Resolved, That it is the Opinion of this Committee, That Francis Roberts Esquire is duly elected a Burgess to serve in this present Parliament for the Borough of Tregony, in the County of Cornwall.

Resolved, That it is the Opinion of this Committee, That James Mountague Esquire is duly elected a Burgess to serve in this present Parliament for the said Borough of Tregony.

The said Resolutions, being severally read a Second time, were, upon the Question severally put thereupon, agreed unto by the House.

Leave of Absence.

Ordered, That Mr. Lewis have Leave to go into the Country for Recovery of his Health.

Ordered, That Mr. Freke have Leave to go into the Country for Three Weeks, upon extraordinary Occasions.

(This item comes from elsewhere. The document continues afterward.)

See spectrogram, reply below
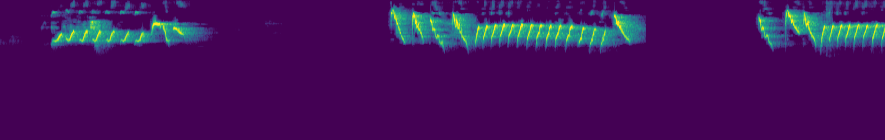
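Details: Three bursts of Javan white-eye "tembakan wit wit" tutor song for training contest birds: a warbled high phrase, then downslurred notes leading into dense rapid trills, separated by silences of about two seconds.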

Avon Navigation.

A Petition of several Gentlemen, and Land-holders, in the Counties of Somerset and Gloucester, near Bath, was presented to the House, and read: setting forth, That the Bill, depending in the House, for making the River Avon, in the Counties of Wilts, Gloucester, and Somerset, navigable, if it should pass as it now is, will greatly prejudice the Petitioners; and will not be serviceable to the Publick, as is pretended: And praying, That they may be heard, by their Counsel, to offer their Objections against the said Bill.

Ordered, That the Consideration of the said Petition be referred to the Committee, to whom the said Bill is committed.

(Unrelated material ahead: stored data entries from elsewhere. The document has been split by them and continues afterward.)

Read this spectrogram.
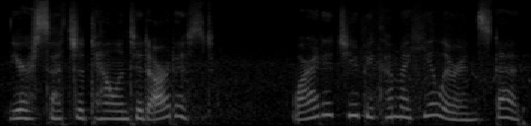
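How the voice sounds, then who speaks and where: A woman's voice: a little high, fairly quick, slight background noise, lightly acted. A woman playing a free-thinking young Regency lady in a stagey period drama, genteel and questioning. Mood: curious, playful.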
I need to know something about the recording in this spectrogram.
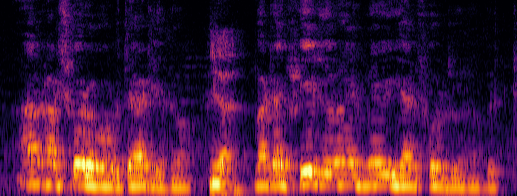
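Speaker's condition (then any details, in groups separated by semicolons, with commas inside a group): Parkinson's disease; high-dose thiamine, mucuna for L-dopa, no carbidopa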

Ditto.

A Petition of several other Gentlemen, and Landholders, in the Counties of Somerset and Gloucester, was presented to the House, and read; setting forth, That the Petitioners are informed, there is a Bill now depending in the House, for making the River Avon, through the Counties of Wilts, Gloucester, and Somerset, navigable; which, if it should pass into a Law, as the same now stands, will very much wrong and injure the Petitioners Freeholds; and be no ways serviceable to the Publick, as is falsly pretended: And praying, That they may be heard against the said Bill, before it pass this House.

Ordered, That the Consideration of the said Petition be referred to the Committee, to whom the said Bill is committed.

State of the Nation—African Trade.

The House according to the Order of the Day, resolved itself into a Committee of the whole House, to consider further of the State of the Nation, in relation to Trade; and particularly the African Trade.

Mr. Speaker left the Chair.

Colonel Granvill took the Chair of the Committee.

Mr. Speaker resumed the Chair.

Colonel Granvill reported from the said Committee, That they had come to several Resolutions; which they had directed him to report, when the House will please to receive the same.

Ordered, That the said Report be made To-morrow Morning.

Encouragement of Privateers.

Resolved, That this House will, upon Saturday Morning next, take into Consideration the Amendments, made by the Lords, to the Bill for continuing the Acts for prohibiting all Trade and Commerce with France; and for the Encouragement of Privateers.

Committees.

Ordered, That all Committees be adjourned.

And then the House adjourned till To-morrow Morning, Nine a Clock.

Footnotes

* Supplied from the original Report.